for

the chosen subnet. A /27 can not start on .8, for example, because

32
is

not evenly divided into 8. Likewise a /26 can not start on .16 because
64

is not evenly divided into 16. HINT: Just take the number of IP's for
the

subnet, start at 0 and keep adding them onto each other until you get
to

256. Those numbers are you
r allowed base network addresses. So a /27

valid base addresses would be 0,32,64,96,128...224. *note* the
broadcast

address is always 1 minus the next up base subnet address.




ie: Since we chose a /27 that means it can start on:


0,32,64,96,128...224.
So the IP range for this subnet would
be


(using 192.168.0.0 network):





192.168.0.0
--
> 192.168.0.31





or



192.168.0.32
--
> 192.168.0.63





or



192.168.0.64
--
> 192.168.0.127





.





.





.



192.168.0.224
--
> 192.168.0.255




Note: You can not

use the bottom address and the top address. So
actually

you only have n
-
2 IP addresses available for use by actual hosts.
This is

because the bottom address is subnet declaration and the top address
is

the broadcast address for that subnet. On non
-
host
(non
-
broadcast)

networks you can use the broadcast address as an actual IP on your

network. This is commonly used in routers or COM servers to define a

subnet of multiple subnets. Some router configs allow you to use .0
as an

address as well.



Now once
you have a subnet picked out (that is not used), You can
start

assigning addresses for the hosts on that network.




ie: So to the actual address assignment of the machines on


your subnet (Machine #1,#2,#3...#17 using the 0
-
32 subnet
block):




TCP/IP set
tings



of machine #1



IP address:

192.168.0.1



Subnet Mask:

255.255.255.224






of machine #2



IP address:

192.168.0.2



Subnet Mask:

255.255.255.224




of machine #3




IP address:

192.168.0.3



Subnet Mask:

255.255.255.224




.




.




.



of ma
chine #17



IP address:

192.168.0.18



Subnet Mask:

255.255.255.224



Now you can see I used numbers 1
-
18 for my IP addresses in sequence,
but

you can use any host numbers between 1
-
30 for the subnet range 0
-
31,
33
-
62

for subnet range 32
-
63, 65
-
94 for subn
et 64
-
95, etc, and they don't
have

to be in sequence either.
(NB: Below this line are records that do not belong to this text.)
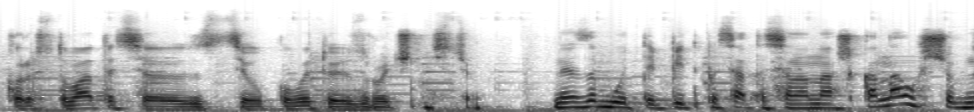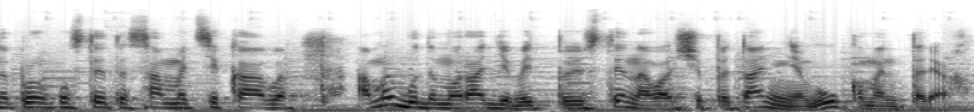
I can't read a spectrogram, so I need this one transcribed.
користуватися з цілковитою зручністю. Не забудьте підписатися на наш канал, щоб не пропустити саме цікаве. А ми будемо раді відповісти на ваші питання у коментарях.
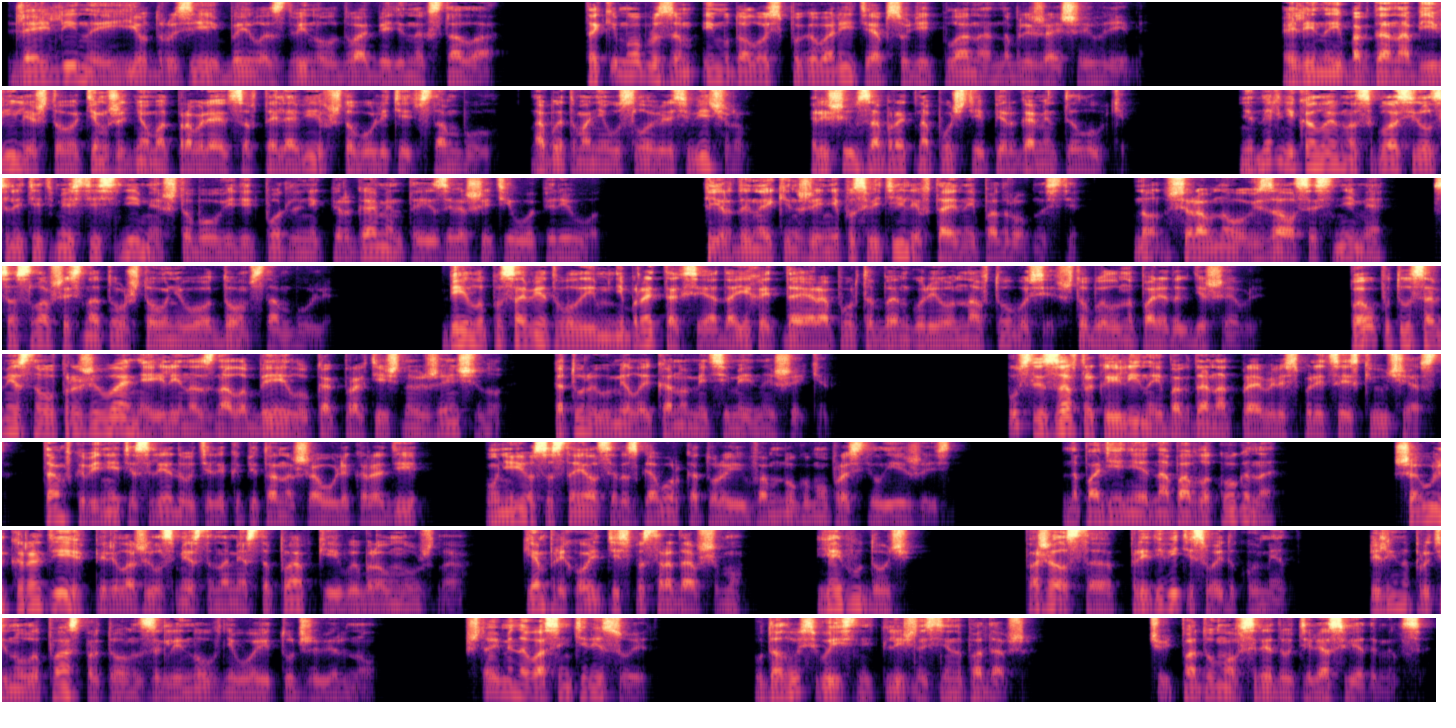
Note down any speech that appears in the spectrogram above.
Для Элины и ее друзей Бейла сдвинула два обеденных стола. Таким образом, им удалось поговорить и обсудить планы на ближайшее время. Элина и Богдан объявили, что тем же днем отправляются в Тель-Авив, чтобы улететь в Стамбул. Об этом они условились вечером, решив забрать на почте пергаменты Луки. Нинель Николаевна согласилась лететь вместе с ними, чтобы увидеть подлинник пергамента и завершить его перевод. Ирдына и Кинжи не посвятили в тайные подробности, но он все равно увязался с ними, сославшись на то, что у него дом в Стамбуле. Бейла посоветовала им не брать такси, а доехать до аэропорта Бен-Гурион на автобусе, что было на порядок дешевле. По опыту совместного проживания Элина знала Бейлу как практичную женщину, которая умела экономить семейный шекель. После завтрака Элина и Богдан отправились в полицейский участок. Там, в кабинете следователя капитана Шауля Каради, у нее состоялся разговор, который во многом упростил ей жизнь. «Нападение на Павла Когана?» Шауль Каради переложил с места на место папки и выбрал нужную. «Кем приходитесь пострадавшему?» «Я его дочь». «Пожалуйста, предъявите свой документ». Элина протянула паспорт, он заглянул в него и тут же вернул. «Что именно вас интересует?» Удалось выяснить личность нападавших. Чуть подумав, следователь осведомился.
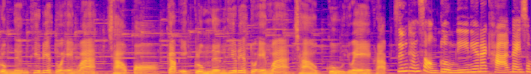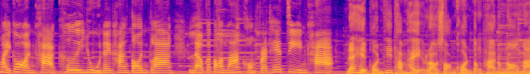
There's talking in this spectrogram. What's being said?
กลุ่มหนึ่งที่เรียกตัวเองว่า ชาวปอ กับอีกกลุ่มหนึ่งที่เรียกตัวเองว่า ชาวกู่เย่ครับ ซึ่งทั้งสองกลุ่มนี้เนี่ยนะคะ ในสมัยก่อนค่ะ เคยอยู่ในทางตอนกลาง แล้วก็ตอนล่างของประเทศจีนค่ะ และเหตุผลที่ทำให้เราสองคนต้องพาน้องๆมา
Since you specified the subnet mask of

255.255.255.224 the machines on your subnet (in this case 0
-
31) will
all

broadcast on the same broadcast address (192.168.0.31)...hence
creating

your subne
t.



Keep in mind when you are dealing with host networks you can only use
n
-
2

number of actual IP addresses so if you need 16 IP's for 16 nodes or

machines you can not use a /28 even though the table says there are 16

available.